ECONOMYNEXT – Sri Lanka’s central bank wanted the property sector to have sustained growth and there was no intention to stifle the sector, Governor Indrajit Coomaraswamy said.
Sri Lanka had low interest rates up to 2015 and excessive money printing from then on which pushed up asset prices and generated balance of payments crisis, until Governor Coomaraswamy tightened policy and engaged in consistent signalling to stabilize the credit system.
"We are trying to find out by working closely with the property developers association to have a granular understanding of what is happening there and whether or not we need to have macro-prudential measures," Coomaraswamy said.
"We want sustained growth in the sector. We do not want in any way to stifle the sector."
Coomarawamy said a gradual slowdown was seen in the sector. He said there was strong demand for middle and lower cost housing, but there was concern over luxury housing.
Sector-wise measures are needed especially when administrative controls such as loan-to-value ratios are imposed on specific sectors instead of raising rates generally.
Like a balloon squeezed from one end makes air flow to the other end, bubbles will go from cars, to property, land or stocks, usually to sectors that had not boomed recently.
However the BOP crisis is past and short term rates which responds to market signals first have already started to ease, though lending rates are yet to fall.

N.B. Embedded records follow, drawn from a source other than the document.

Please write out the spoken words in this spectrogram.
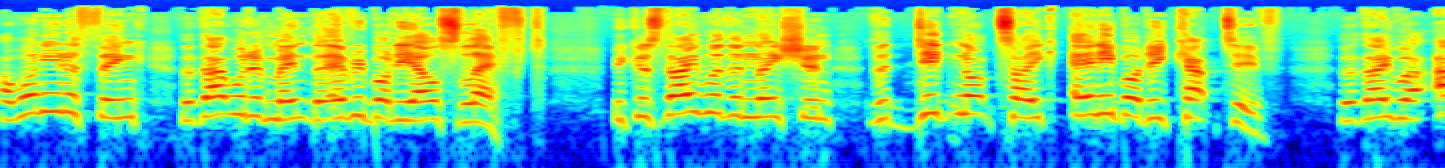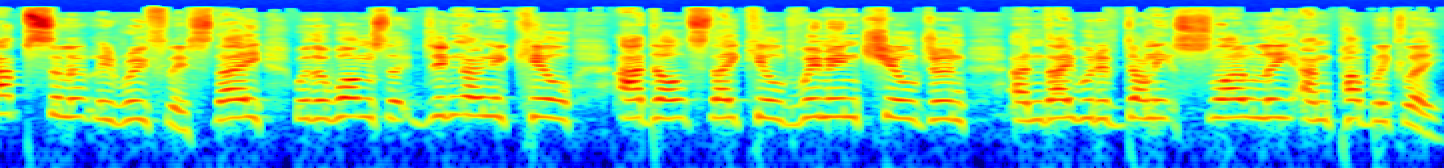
I want you to think that that would have meant that everybody else left because they were the nation that did not take anybody captive that they were absolutely ruthless. They were the ones that didn't only kill adults, they killed women, children, and they would have done it slowly and publicly.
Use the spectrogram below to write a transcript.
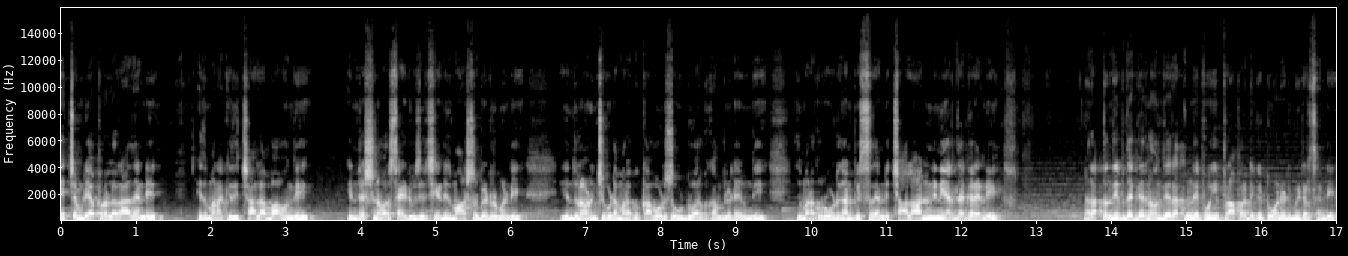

Over-ambitious projects are the first to run into trouble, which may have a knock on effect on other sectors as buyers and creditors get cold feet, analysts say.
Bubbles and BOP crises, an asset-price bubbles, happen when a central bank prevents rates going up early enough to curb excessive consumption and mal-investment in overly speculative ventures, which become unviable when rates go higher. (Colombo/Sept27/2017)